Self-control is a vital skill to master when you are managing a group of people.
I know from my early practice-ownership days that certain situations would challenge me. Such as staff calling in sick, not checking lab work had arrived for an imminent insert appointment and staff not following a process that had already been explained. Despite priding myself on being a fair and caring boss with realistic expectations, my initial reaction to these occurrences was annoyance and frustration. These negative reactions came across in my facial expression, my tone of voice and, of course, in what I said at the time. And I was always assured to feel regret just moments after.
I reflected upon this characteristic of myself. I was not proud of it and if I truly wanted to master leadership, I had to change my behaviour.
I examined my current process and realised that these seemingly slight issues would spark a stronger reaction in me than the larger issues. I determined that my bad reaction was to those situations that had an immediate impact on the smooth running of the surgery for that moment or day. You usually have time to contemplate the larger issues that arise in a business, but the smaller ones interrupt you and demand immediate attention.
“Your beliefs become your thoughts, your thoughts become your words, your words become your actions, your actions become you habits, your habits become your values, your values become your destiny.”
I thought of the above quote from Mahatma Gandhi. I have always loved it and in fact use it as my ‘behaviour guide’. I determined that to be able to address my actions I needed to first address my beliefs. Did I honestly hold the belief that running a business would not have problems? That staff would never be sick? That every lab job would arrive on time? That every process I implemented would be instantly embraced by all staff? I have been working in dental surgeries for 28 years and these three events happen…ALL THE TIME! So I changed my belief to using Pareto’s 80:20 principle. Things run smoothly 80% of the time, and then 20% of the time, they don’t. I embraced this concept.
Then I chose what my reaction to problems was to be.
I know that our problem solving skills are sparked in to action when we feel good and powerful within ourselves, and that creative part of the brain shuts down when we feel low and ineffective. Not just in me, but in every staff member. So making anyone feel bad, or that they had let me down would work AGAINST achieving any resolution. I also wanted to appear in control and to be respectful of those around me. I wanted my team to know that I could be relied upon to be a great leader not just during the cool times, but also when it heats up.
So, I made a commitment to myself that no matter what happened, I would be light-hearted and encouraging. I would not let the urge to ‘blame’ or be passive aggressive be a part of me or the management of the situation (by anybody).
The processes put in place to resolve these issues were the same.

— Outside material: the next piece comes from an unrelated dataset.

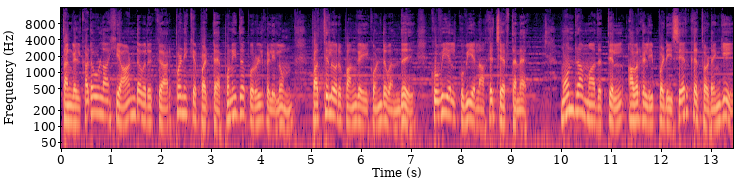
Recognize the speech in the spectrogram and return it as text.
தங்கள் கடவுளாகிய ஆண்டவருக்கு அர்ப்பணிக்கப்பட்ட புனித பொருள்களிலும் பத்தில் ஒரு பங்கை கொண்டு வந்து குவியல் குவியலாக சேர்த்தனர். மூன்றாம் மாதத்தில் அவர்கள் இப்படி சேர்க்க தொடங்கி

My self-management though was different and my team (and I) were happier because of it. The calmer, more effective approach to problem solving is also seen and adopted by others, making a smarter and more resilient team.
So SMILE in the face of these minor disruptions and I promise you will have a happier practice because of it!